"Honda pretty much knows what it needs to do to be successful," Iannone said. "They no doubt have thought a lot about their labor market and where they can draw from.
"These guys, they're pretty thorough."
Honda announced today that it had started accepting applications for about 2,000 production jobs at the $550 million plant, which is to begin assembling Civic sedans in fall 2008.
The first phase of hiring is to begin later this year.
However, most Hoosiers need not apply. Applicants must live in 20 counties surrounding the southeastern Indiana city, the company said. In the Indianapolis area, only Hancock, Marion and Shelby counties are included.
The 2006 estimated population of those counties makes up nearly 20 percent of the state's population of 6.3 million.
Honda spokesman David Iida said the decision was made to ensure workers would be within safe commuting distances from their jobs.
Hiring people who would have to sell houses, pull stakes and move closer to the plant would slow the ramp-up, Iida said.
"This helps us keep on schedule with the production start," he said.
Asked if it is fair that most Hoosiers are excluded from the process when the state poured tens of millions of dollars in economic development incentives for the project, Jane Jankowski, press secretary to Gov. Mitch Daniels said, "Honda's a company that determines their hiring decisions, and it's great that they're hiring Hoosiers."
Indiana Department of Workforce Development spokesman Joe DiLaura had a similar response, saying the state should be glad that Honda isn't drawing workers from Ohio and other states.

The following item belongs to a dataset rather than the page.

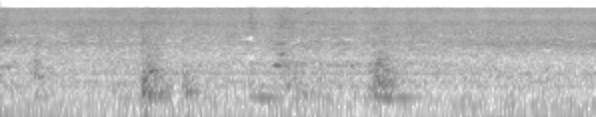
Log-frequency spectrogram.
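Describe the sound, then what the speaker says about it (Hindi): Kadhai chicken frying in a pan and being stirred, a steady close sizzle with a few soft scraping strokes from the spoon. "और अच्छी तरह से इसको भुनाई करनी है"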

The agency is fielding applicants online on behalf of Honda, then turning the applications over to Honda.
DiLaura referred further questions to the Indiana Economic Development Corp., which helped attract the plant.
Iannone said Honda probably is limiting the scope of its search to avoid cannibalizing workers from Ohio, where a large assembly plant in Marysville is fed by a plethora of nearby suppliers.
Honda also likely is focusing on rural southeastern Indiana counties because it wants to avoid hiring workers who might be more sympathetic to organizing unions, Iannone said. Marion County probably was lumped in to gain certain technical skills, he said.